These include:

  • Wound infection
  • Bleeding – sometimes requiring going back to the operating theatre
  • Reactions to anaesthesia
  • Fever
  • Pain
  • Kidney dialysis
  • Stroke
  • Heart attack or even death

Others include inflammation involving the lung and heart sac.  Some patients may as a result develop fluid build-up around the heart and lungs that require drainage. Memory loss and problems concentrating may occur in a minority of people. Risks of complications are higher if CABG is done in an emergency situation. Occasionally an external device, called the Intra-Aortic Balloon Pump (IABP) may be required to be inserted to support the heart during the times when the pumping action of the heart is weak before or even after surgery.


After surgery, you’ll typically spend 1-2 days in an intensive care unit (ICU) and move to a less intensive care area of the hospital for 3-5 days before going home. After effects from surgery often go away after 6-8 weeks, but may include:

  • Discomfort or itching from healing incisions
  • Swelling of the area where an artery or vein was removed for grafting
  • Muscle pain or tightness in the shoulders and upper back
  • Fatigue, mood swings or depression
  • Problems sleeping or loss of appetite
  • Constipation
  • Pain around the site of the chest bone incision
  • Numbness or paraesthesia (pins and needles) around the harvest sites

Full recovery may take 3-6 months or more. Most people can resume sexual activity within about 4 weeks and driving after 3-8 weeks. Some have even returned to golfing earlier. Returning to work after 6 weeks is common unless your job involves specific and demanding physical activities. Some people may need to find less physically demanding types of work or “light duties” for a short period of time.

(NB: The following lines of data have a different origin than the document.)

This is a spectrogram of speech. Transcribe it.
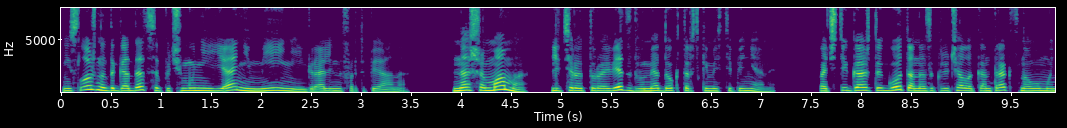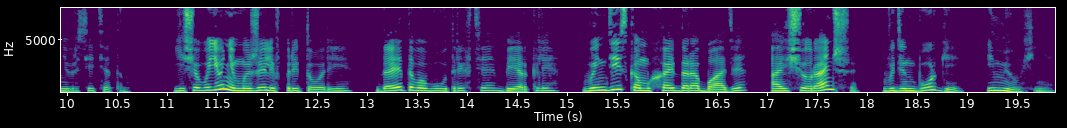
Несложно догадаться, почему ни я, ни Мия не играли на фортепиано. Наша мама литературовед с двумя докторскими степенями. Почти каждый год она заключала контракт с новым университетом. Еще в июне мы жили в Притории, до этого в Утрехте, Беркли, в индийском Хайдарабаде, а еще раньше в Эдинбурге и Мюнхене.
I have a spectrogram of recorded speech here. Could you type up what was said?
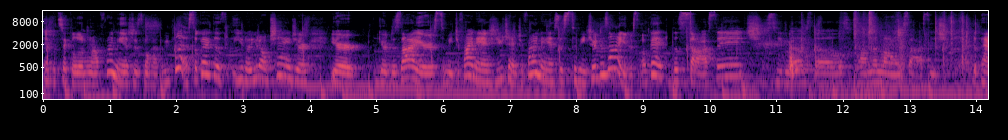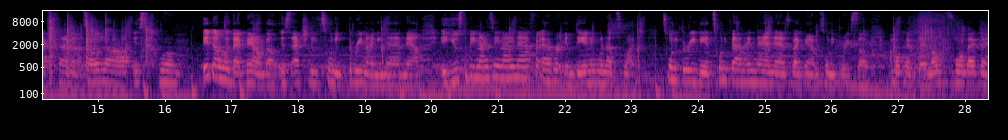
In particular, my finances gonna have to be blessed. Okay, because you know you don't change your your your desires to meet your finances. You change your finances to meet your desires. Okay. The sausage. He loves those. He called the long sausage. The Pakistan I told y'all it's well it done went back down though. It's actually $23.99 now. It used to be $19.99 forever, and then it went up to like 23 then 25.99 now it's back down to 23 so i'm okay with that no going back down.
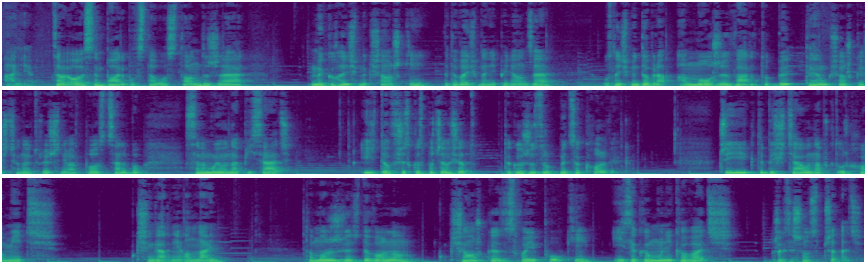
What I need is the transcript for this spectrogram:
Anię. Całe OSM Power powstało stąd, że my kochaliśmy książki, wydawaliśmy na nie pieniądze, uznaliśmy, dobra, a może warto by tę książkę ściągnąć, której jeszcze nie ma w Polsce, albo samemu ją napisać. I to wszystko spoczęło się od tego, że zróbmy cokolwiek. Czyli gdybyś chciał na przykład uruchomić księgarnię online, to możesz wziąć dowolną książkę ze swojej półki i zakomunikować, że chcesz ją sprzedać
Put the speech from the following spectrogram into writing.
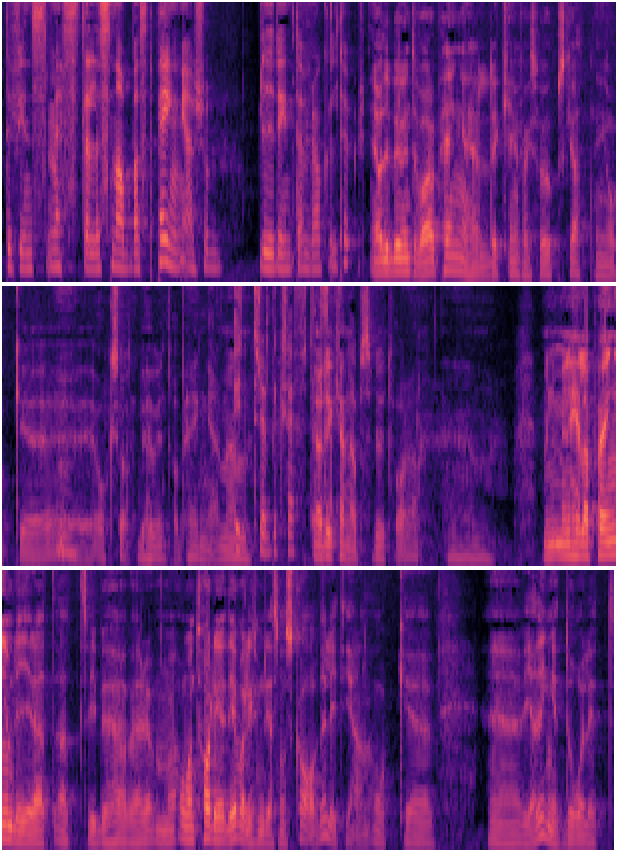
det finns mest eller snabbast pengar så blir det inte en bra kultur. Ja, det behöver inte vara pengar heller. Det kan ju faktiskt vara uppskattning och, eh, mm. också. Det behöver inte vara pengar. Men, Yttre bekräftelse. Ja, det kan det absolut vara. Um, men, men hela poängen blir att, att vi behöver, om man tar det, det var liksom det som skavde lite grann. Och eh, eh, vi hade inget dåligt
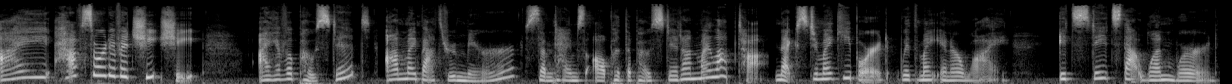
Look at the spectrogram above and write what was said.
I have sort of a cheat sheet I have a post it on my bathroom mirror. Sometimes I'll put the post it on my laptop next to my keyboard with my inner why. It states that one word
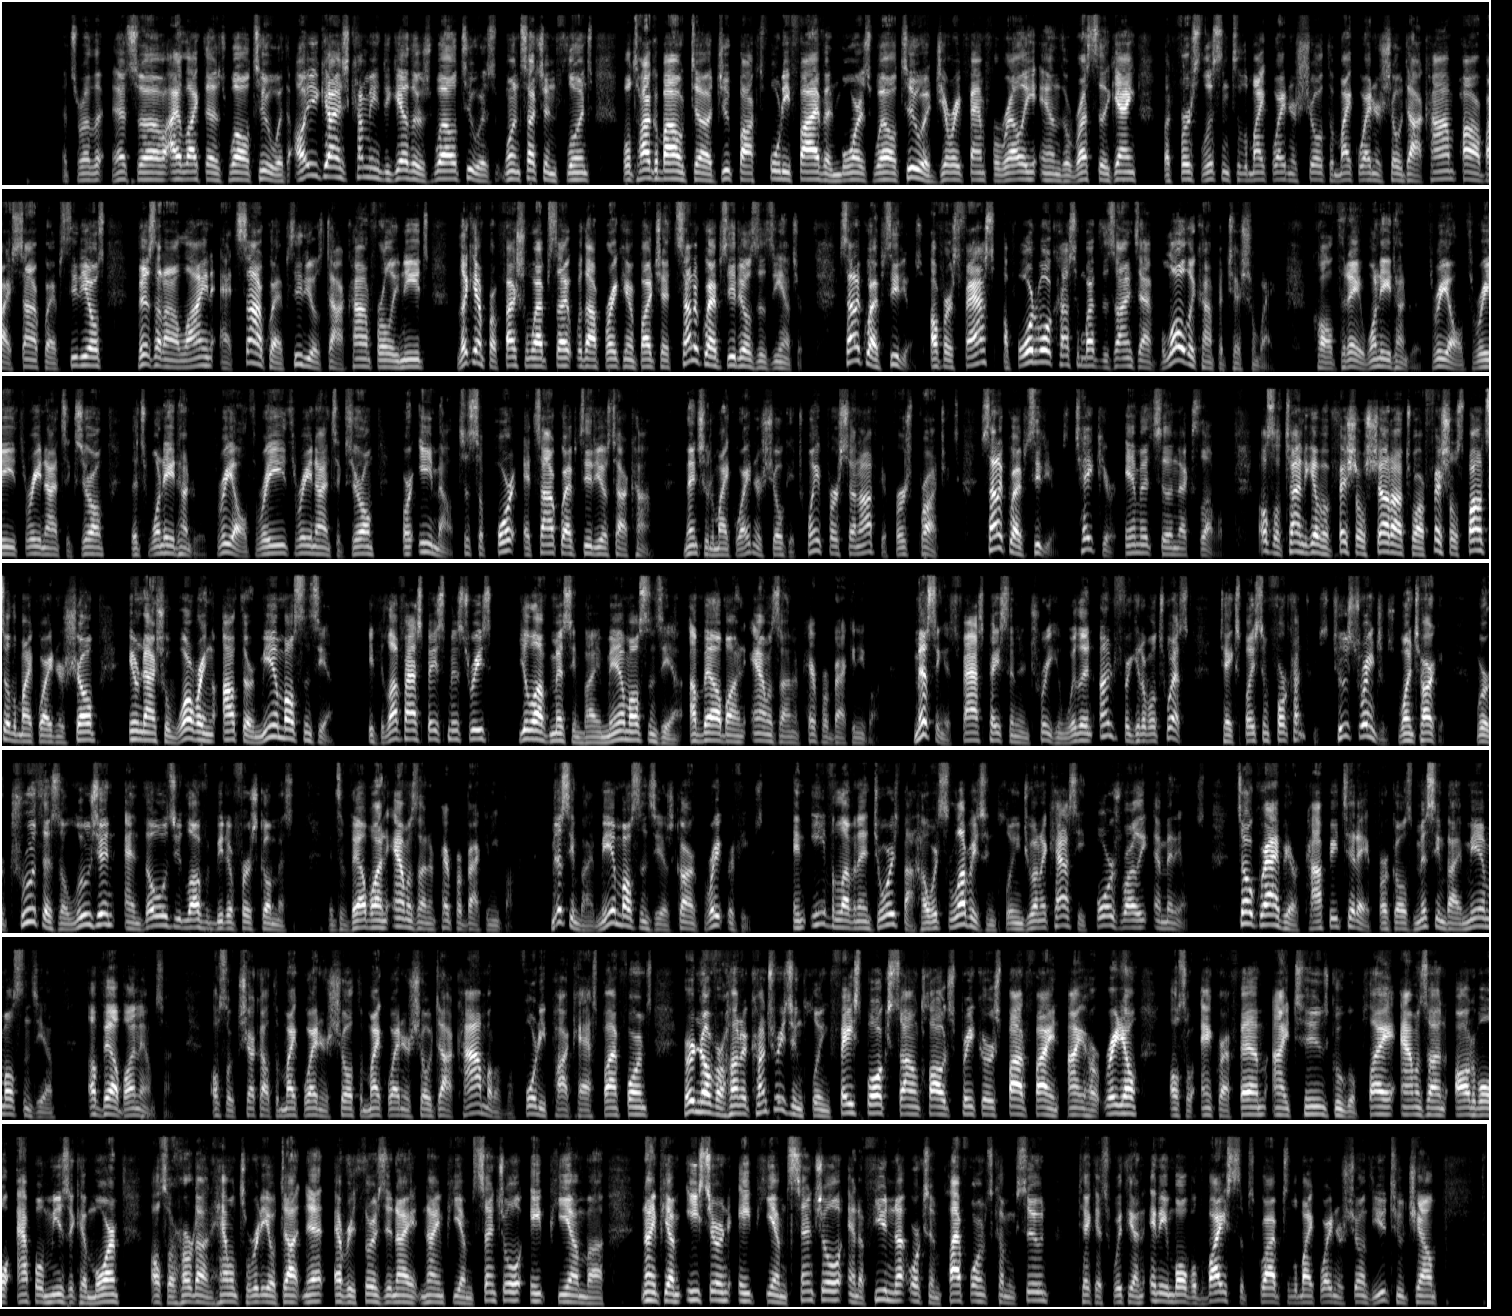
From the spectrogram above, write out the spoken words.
That's rather that's uh I like that as well too. With all you guys coming together as well too as one such influence. We'll talk about uh, Jukebox 45 and more as well too. At Jerry Fanfarelli and the rest of the gang. But first, listen to the Mike Wagner Show at the MikeWagnerShow.com, powered by Sonic Web Studios. Visit online at sonicwebstudios.com for all your needs. Look at a professional website without breaking your budget. Sonic Web Studios is the answer. Sonic Web Studios offers fast, affordable custom web designs that blow the competition away. Call today 1 800 303 3960. That's 1 800 303 3960 or email to support at sonicwebstudios.com. Mention the Mike Wagner Show, get 20% off your first project. Sonic Web Studios, take your image to the next level. Also, time to give official shout out to our official sponsor of the Mike Wagner Show, international warring author Mian Mohsin Zia. If you love fast-paced mysteries, you'll love Missing by Mian Mohsin Zia, available on Amazon and paperback and ebook. Missing is fast-paced and intriguing with an unforgettable twist. Takes place in four countries, two strangers, one target, where truth is illusion and those you love would be the first go missing. It's available on Amazon and paperback and ebook. Missing by Mia Molson has got great reviews. And Eve 11 enjoys by Howard celebrities, including Joanna Cassie, Forbes Riley, and many others. So grab your copy today for Girls Missing by Mia Molson available on Amazon. Also, check out the Mike Wagner Show at the MikeWagnerShow.com on over 40 podcast platforms. Heard in over 100 countries, including Facebook, SoundCloud, Spreaker, Spotify, and iHeartRadio. Also, Anchor FM, iTunes, Google Play, Amazon, Audible, Apple Music, and more. Also heard on HamiltonRadio.net every Thursday night at 9 p.m. Central, 8 p.m. Uh, 9 p.m. Eastern, 8 p.m. Central, and a few networks and platforms coming soon. Take us with you on any mobile device. Subscribe to the Mike Wagner Show on the YouTube channel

In order to stay healthy after surgery, there is a need to reduce the progression of your disease.  These may include making changes to your diet, quitting smoking, doing physical activities regularly, controlling your blood sugar level, lowering and managing stress. Everyone has unique and special circumstances. Consult your cardiologist or cardiothoracic surgeon if you have further questions.